Dataset entries
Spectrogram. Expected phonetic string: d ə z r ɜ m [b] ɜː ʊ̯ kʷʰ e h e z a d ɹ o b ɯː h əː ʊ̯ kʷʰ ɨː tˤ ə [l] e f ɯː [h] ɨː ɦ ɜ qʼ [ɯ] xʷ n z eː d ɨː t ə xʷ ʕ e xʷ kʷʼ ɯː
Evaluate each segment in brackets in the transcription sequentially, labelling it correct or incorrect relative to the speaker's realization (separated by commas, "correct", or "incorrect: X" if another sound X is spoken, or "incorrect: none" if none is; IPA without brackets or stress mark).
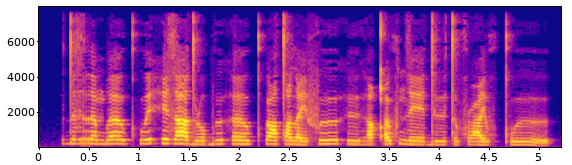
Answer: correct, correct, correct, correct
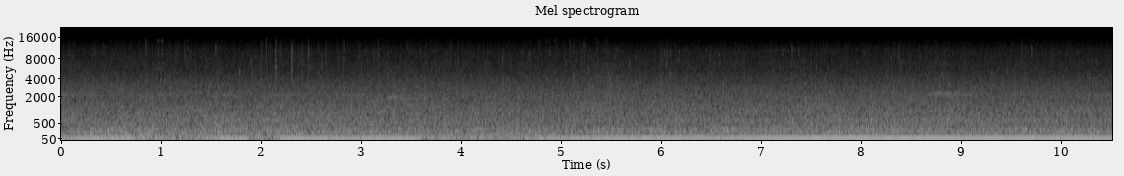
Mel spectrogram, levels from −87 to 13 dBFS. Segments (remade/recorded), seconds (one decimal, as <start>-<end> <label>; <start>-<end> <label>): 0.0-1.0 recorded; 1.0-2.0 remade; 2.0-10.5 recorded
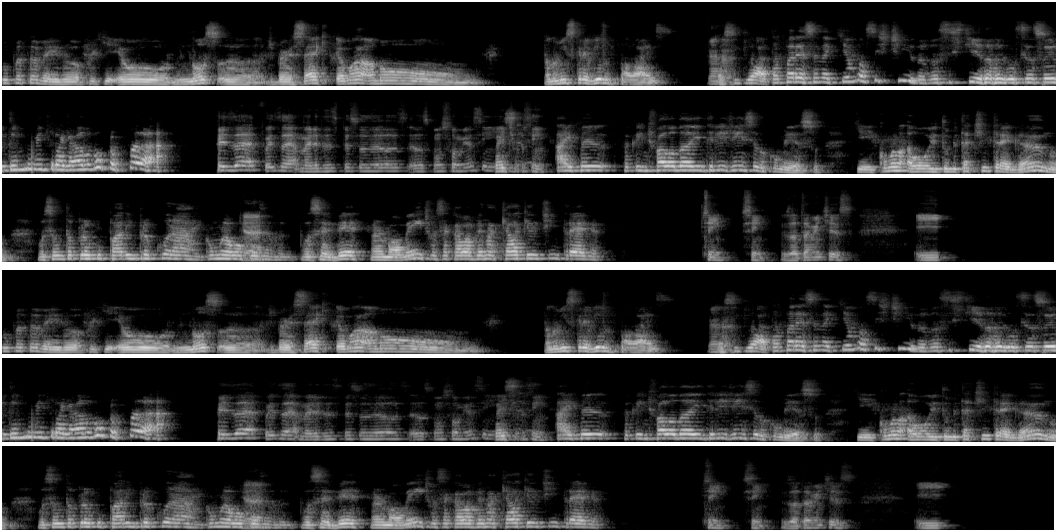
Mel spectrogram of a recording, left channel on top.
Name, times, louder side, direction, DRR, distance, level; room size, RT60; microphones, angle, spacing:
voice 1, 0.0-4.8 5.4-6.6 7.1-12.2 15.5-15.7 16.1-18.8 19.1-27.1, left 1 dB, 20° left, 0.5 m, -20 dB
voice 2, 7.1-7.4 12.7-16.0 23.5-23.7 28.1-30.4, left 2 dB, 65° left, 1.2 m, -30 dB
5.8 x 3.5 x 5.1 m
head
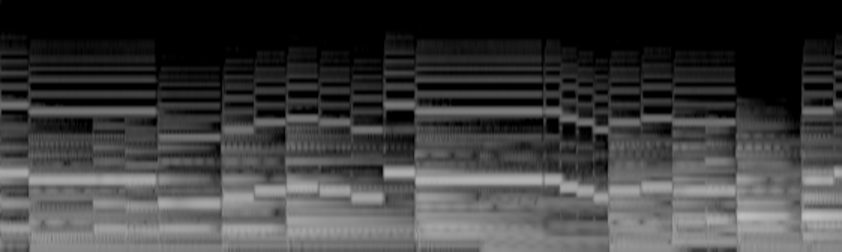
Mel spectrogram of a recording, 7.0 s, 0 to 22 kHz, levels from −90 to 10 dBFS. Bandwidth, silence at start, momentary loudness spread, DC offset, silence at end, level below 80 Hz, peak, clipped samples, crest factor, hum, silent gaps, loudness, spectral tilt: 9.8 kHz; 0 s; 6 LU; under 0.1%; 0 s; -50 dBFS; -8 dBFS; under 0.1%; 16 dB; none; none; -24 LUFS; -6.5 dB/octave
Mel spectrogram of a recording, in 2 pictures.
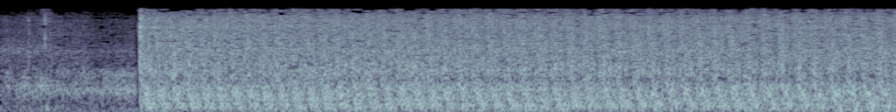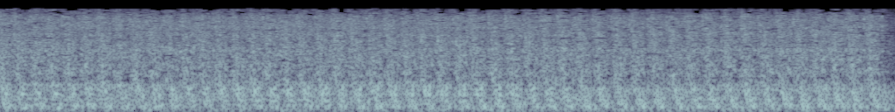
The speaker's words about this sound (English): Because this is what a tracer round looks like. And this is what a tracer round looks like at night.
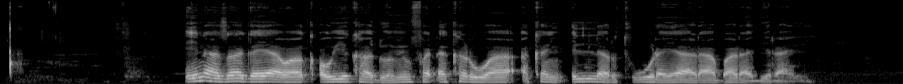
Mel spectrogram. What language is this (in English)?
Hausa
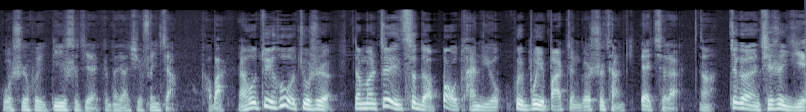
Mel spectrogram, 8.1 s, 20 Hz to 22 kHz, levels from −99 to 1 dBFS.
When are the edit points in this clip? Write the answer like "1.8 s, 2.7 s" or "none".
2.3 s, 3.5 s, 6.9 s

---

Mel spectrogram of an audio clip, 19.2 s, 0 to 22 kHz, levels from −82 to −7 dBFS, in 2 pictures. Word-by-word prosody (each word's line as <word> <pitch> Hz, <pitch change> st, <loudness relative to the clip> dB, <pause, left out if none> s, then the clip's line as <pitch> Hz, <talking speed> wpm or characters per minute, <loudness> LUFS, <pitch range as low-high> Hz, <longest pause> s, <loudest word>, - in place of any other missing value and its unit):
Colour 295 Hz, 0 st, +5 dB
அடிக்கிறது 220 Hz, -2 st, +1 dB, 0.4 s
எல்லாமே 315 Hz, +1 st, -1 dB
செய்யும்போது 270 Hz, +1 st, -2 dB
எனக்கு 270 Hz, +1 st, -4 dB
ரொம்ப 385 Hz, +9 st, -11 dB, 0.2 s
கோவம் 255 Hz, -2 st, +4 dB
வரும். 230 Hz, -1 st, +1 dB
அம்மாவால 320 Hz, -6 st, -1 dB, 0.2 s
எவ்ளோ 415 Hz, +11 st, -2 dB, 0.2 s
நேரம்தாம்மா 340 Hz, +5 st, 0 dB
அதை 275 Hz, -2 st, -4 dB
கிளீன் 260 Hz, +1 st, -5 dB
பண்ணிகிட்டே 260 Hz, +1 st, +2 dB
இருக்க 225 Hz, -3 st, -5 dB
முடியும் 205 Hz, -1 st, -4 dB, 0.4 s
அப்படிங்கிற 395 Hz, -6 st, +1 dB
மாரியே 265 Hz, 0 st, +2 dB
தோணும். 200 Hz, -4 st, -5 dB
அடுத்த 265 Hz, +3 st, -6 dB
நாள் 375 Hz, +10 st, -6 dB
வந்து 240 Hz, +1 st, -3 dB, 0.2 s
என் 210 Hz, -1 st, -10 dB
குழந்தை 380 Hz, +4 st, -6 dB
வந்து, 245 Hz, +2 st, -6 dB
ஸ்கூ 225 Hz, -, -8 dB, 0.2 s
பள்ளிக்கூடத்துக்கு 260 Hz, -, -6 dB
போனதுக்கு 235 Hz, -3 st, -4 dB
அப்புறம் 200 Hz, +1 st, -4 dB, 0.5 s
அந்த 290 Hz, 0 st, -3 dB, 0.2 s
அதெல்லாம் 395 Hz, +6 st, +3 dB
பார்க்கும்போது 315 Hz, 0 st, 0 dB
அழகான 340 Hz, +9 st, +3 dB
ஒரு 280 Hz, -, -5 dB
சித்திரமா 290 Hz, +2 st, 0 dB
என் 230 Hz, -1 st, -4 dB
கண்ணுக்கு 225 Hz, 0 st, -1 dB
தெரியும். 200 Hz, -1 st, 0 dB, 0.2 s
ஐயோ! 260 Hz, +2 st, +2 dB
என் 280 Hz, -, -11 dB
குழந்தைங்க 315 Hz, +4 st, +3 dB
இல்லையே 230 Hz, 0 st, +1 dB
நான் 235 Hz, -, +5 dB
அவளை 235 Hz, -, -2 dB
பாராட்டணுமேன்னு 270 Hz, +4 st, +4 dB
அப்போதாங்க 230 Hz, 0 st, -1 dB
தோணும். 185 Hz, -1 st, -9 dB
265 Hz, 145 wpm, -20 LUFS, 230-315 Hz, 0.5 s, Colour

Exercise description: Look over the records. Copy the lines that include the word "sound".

Solution to this problem:
Evaluate each segment in brackets in the transcription sequentially, labelling it correct or incorrect relative to the speaker's realization (separated by commas, "correct", or "incorrect: X" if another sound X is spoken, or "incorrect: none" if none is; IPA without brackets or stress mark).
The speaker's words about this sound (English): Because this is what a tracer round looks like. And this is what a tracer round looks like at night.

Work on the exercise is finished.